There are a variety of treatment options for people who want to stop drinking, and they range from various types of group and individual therapies to medication. When it comes to quitting drinking for good, having a solid support structure in place is critical for continued sobriety. Those who are addicted to alcohol should never attempt to quit drinking on their own; medical detox is required, and comprehensive treatment should follow.
Cocaine: The Feel-Good Drug
Cocaine is a stimulant that increases the production of dopamine in the brain. Like heroin and alcohol, cocaine is incredibly addictive because of the way it changes the chemistry of the brain over time. These changes make users crave cocaine consistently, leading to a dangerously addictive cycle of highs and lows. Individuals can build up a tolerance to cocaine quickly, and a powerful psychological dependence usually follows, which eventually leads to addiction.
According to the Substance Abuse and Mental Health Services Administration (SAMHSA), there were 1.5 million cocaine users in 2013. In addition, NIDA reports that the number of fatal cocaine overdoses increased 42 percent from 2001 to 2014. Cocaine addiction is dangerous, but it is never too late to enter treatment.
Physical signs of cocaine abuse include:
- Dilated pupils
- Frequent nosebleeds
- Track marks from injecting it
- Runny nose from snorting it
Like all addictions, cocaine addiction starts with dependence; however, unlike other addictions, it often begins with a psychological dependence rather than a physical one. Physical dependence occurs when the brain registers its altered state on cocaine as its natural state. When dopamine levels drop to what used to be normal levels, the individual will experience withdrawal symptoms. Psychological dependence, on the other hand, can develop fairly early on, and it is characterized by intense cravings for cocaine and the inability to cope without it.

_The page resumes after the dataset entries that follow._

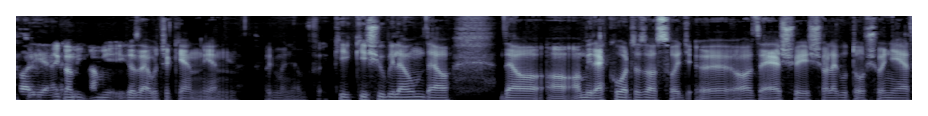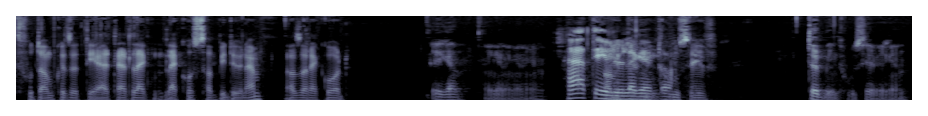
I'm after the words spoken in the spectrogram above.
karrier. Ami, ami igazából csak ilyen, ilyen hogy mondjam, kis jubileum, de, a, de a, a, ami rekord az az, hogy az első és a legutolsó nyert futam közötti eltelt leg, leghosszabb idő, nem? Az a rekord. Igen, igen, igen. Hát élő legenda. 20 év. Több mint 20 év, igen.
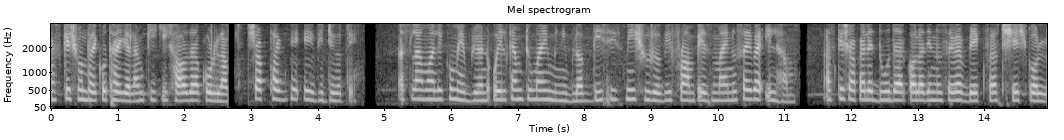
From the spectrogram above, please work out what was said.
আজকে সন্ধ্যায় কোথায় গেলাম? কি কি খাওয়া দাওয়া করলাম? সব থাকবে এই ভিডিওতে। আসসালামু আলাইকুম, everyone. Welcome to my mini blog. This is me Surabhi from page my Nusaiba Ilham. আজকে সকালে দুধ আর কলা দিয়ে নুসাইবা ব্রেকফাস্ট শেষ করল।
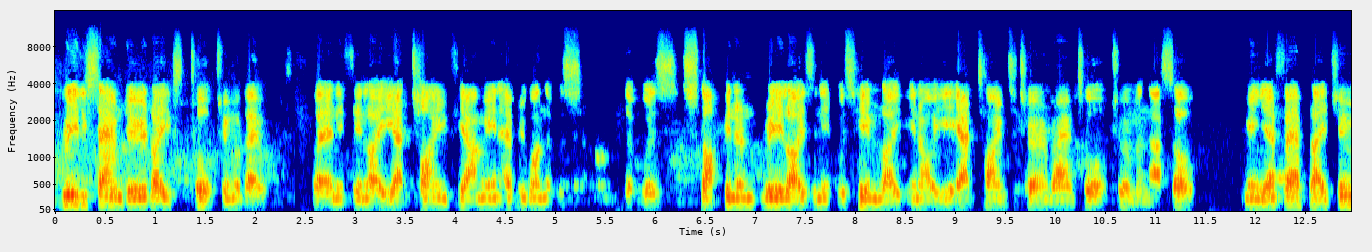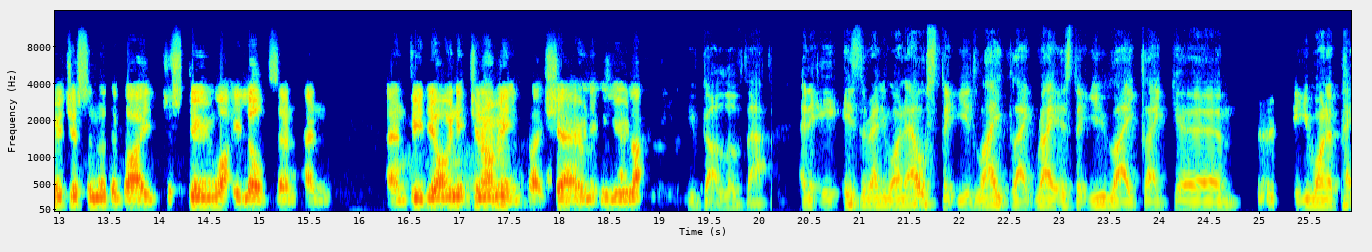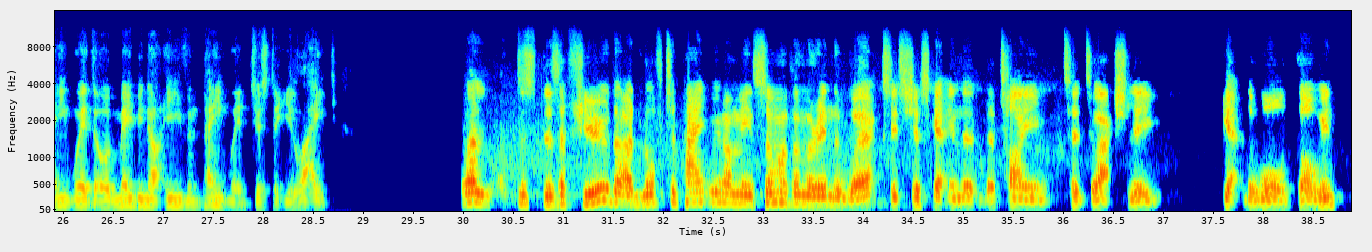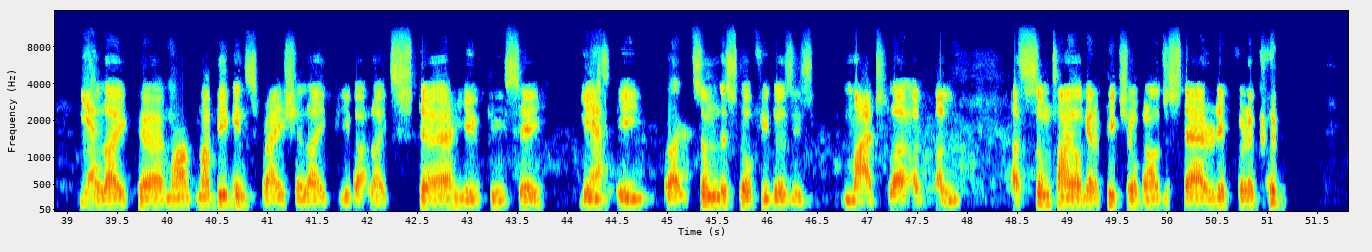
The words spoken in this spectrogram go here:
really sound dude. I used to talk to him about about anything. Like he had time for you. I mean, everyone that was that was stopping and realizing it was him. Like, you know, he had time to turn around, talk to him, and that. So, I mean, yeah, fair play to him. He's just another guy just doing what he loves and and and videoing it. Do you know what I mean? Like sharing it with you, like. You've got to love that. And is there anyone else that you'd like, like writers that you like, like um, you want to paint with, or maybe not even paint with, just that you like? Well, there's, there's a few that I'd love to paint with. I mean, some of them are in the works. It's just getting the, the time to, to actually get the wall going. Yeah. So like uh, my, my big inspiration, like you got like Ster UPC. Yeah. he like some of the stuff he does is mad. Like I, I, I, sometimes I'll get a picture of and I'll just stare at it for a good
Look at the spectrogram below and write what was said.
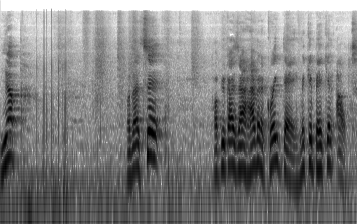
Yep. Well, that's it. Hope you guys are having a great day. Micky Bacon out.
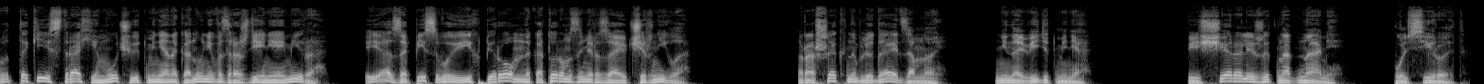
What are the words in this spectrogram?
Вот такие страхи мучают меня накануне возрождения мира, я записываю их пером, на котором замерзают чернила. Рашек наблюдает за мной, ненавидит меня. Пещера лежит над нами, пульсирует.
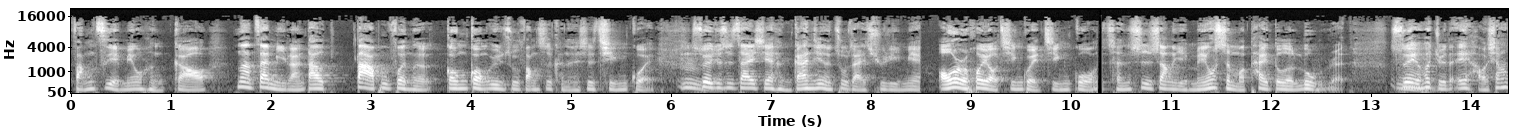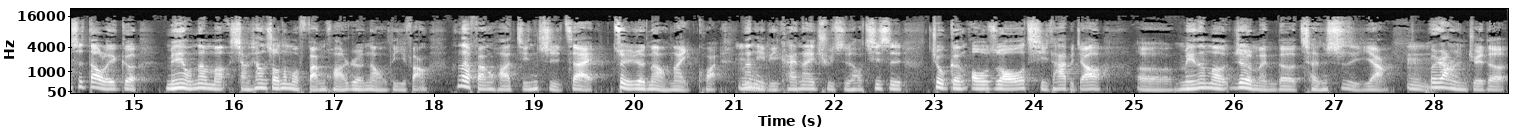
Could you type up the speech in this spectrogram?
房子也没有很高。那在米兰大大部分的公共运输方式可能是轻轨，嗯，所以就是在一些很干净的住宅区里面，偶尔会有轻轨经过。城市上也没有什么太多的路人，所以会觉得，哎，好像是到了一个没有那么想象中那么繁华热闹的地方。它的繁华仅止在最热闹的那一块。那你离开那一区之后，其实就跟欧洲其他比较。呃，没那么热门的城市一样，嗯，会让人觉得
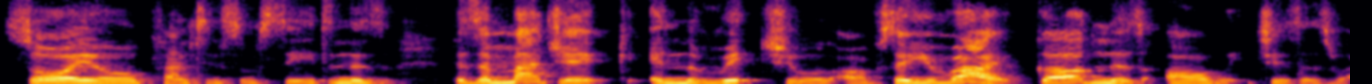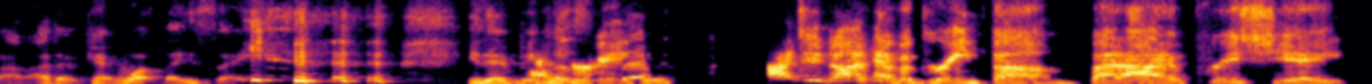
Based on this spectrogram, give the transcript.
soil, planting some seeds, and there's there's a magic in the ritual of. So you're right, gardeners are witches as well. I don't care what they say, you know, because I, I do not have a green thumb, but I appreciate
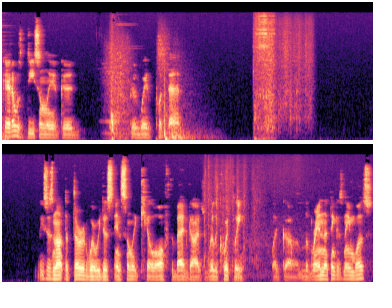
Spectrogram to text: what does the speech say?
Okay, that was decently a good good way to put that. Least it's not the third where we just instantly kill off the bad guys really quickly. Like uh Lebran, I think his name was.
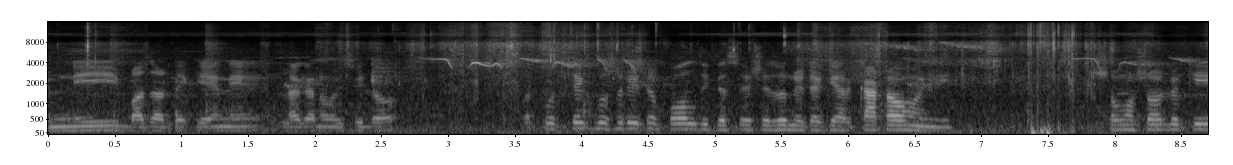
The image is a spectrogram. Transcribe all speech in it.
এমনি বাজার থেকে এনে লাগানো হয়েছিল প্রত্যেক বছরই এটা ফল দিতেছে, সেজন্য এটাকে আর কাটাও হয়নি। সমস্যা হলো কি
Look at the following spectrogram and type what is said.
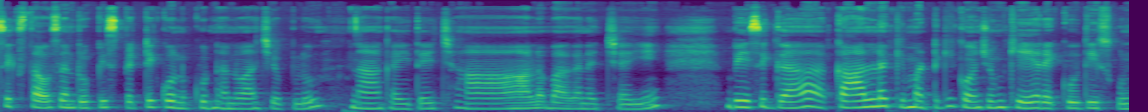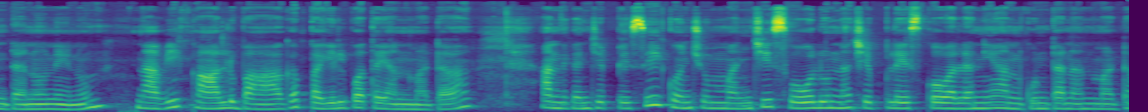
సిక్స్ థౌసండ్ రూపీస్ పెట్టి కొనుక్కున్నాను ఆ చెప్పులు. నాకైతే చాలా బాగా నచ్చాయి. బేసిక్గా కాళ్ళకి మట్టికి కొంచెం కేర్ ఎక్కువ తీసుకుంటాను నేను. నావి కాళ్ళు బాగా పగిలిపోతాయి అన్నమాట. అందుకని చెప్పేసి కొంచెం మంచి సోల్ ఉన్న చెప్పులు వేసుకోవాలని అనుకుంటాను అనమాట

Cocaine has both short and long-term negative effects from continued use, so users should seek treatment as soon as possible. Treatment for cocaine addiction starts with medical detox, during which the brain readjusts to life without excessive dopamine. While cocaine withdrawal doesn’t generally involve intense physical symptoms, the psychological symptoms of withdrawal can be intense.
People can find success in various types of therapy following medical detox. During therapy, they will learn how to cope without cocaine and develop plans to deal with potential triggers that may make them want to use cocaine again in the future.
Barbiturates: Intensely Addictive
Barbiturates are a group of drugs in the sedative-hypnotic class. They work by enhancing the effects of GABA, a neurotransmitter, in the brain, which serves to promote relaxation. Barbiturates were originally developed to help individuals suffering from sleep disorders and anxiety, but physicians stopped using them after realizing how addictive and dangerous they can be.
Barbiturate addiction is dangerous for two reasons: The difference between a normal dose and a fatal dose is incredibly small, and according to the U.S. National Library of Medicine, the withdrawal symptoms of stopping barbiturates can be life-threatening. The Drug Abuse Warning Network reports that in 2011, there were more than 18,000 emergency room visits related to barbiturates.
Signs of barbiturate abuse include extreme sleepiness, poor coordination, and shallow breathing. If a loved one is abusing barbiturates, it is critical to seek help as soon as possible.
Treatment for barbiturate addiction is closely monitored by medical professionals starting with the medical detox phase because the withdrawal symptoms can be severe. People going through barbiturate withdrawal may experience tremors, hallucinations, seizures, psychosis, and hyperthermia. Following medical detox, clients typically enter a treatment program that involves therapy and medication. According to NIDA, counseling can help greatly. Cognitive Behavioral Therapy has shown promise for treating benzodiazepine addiction and may help those trying to quit barbiturates as well.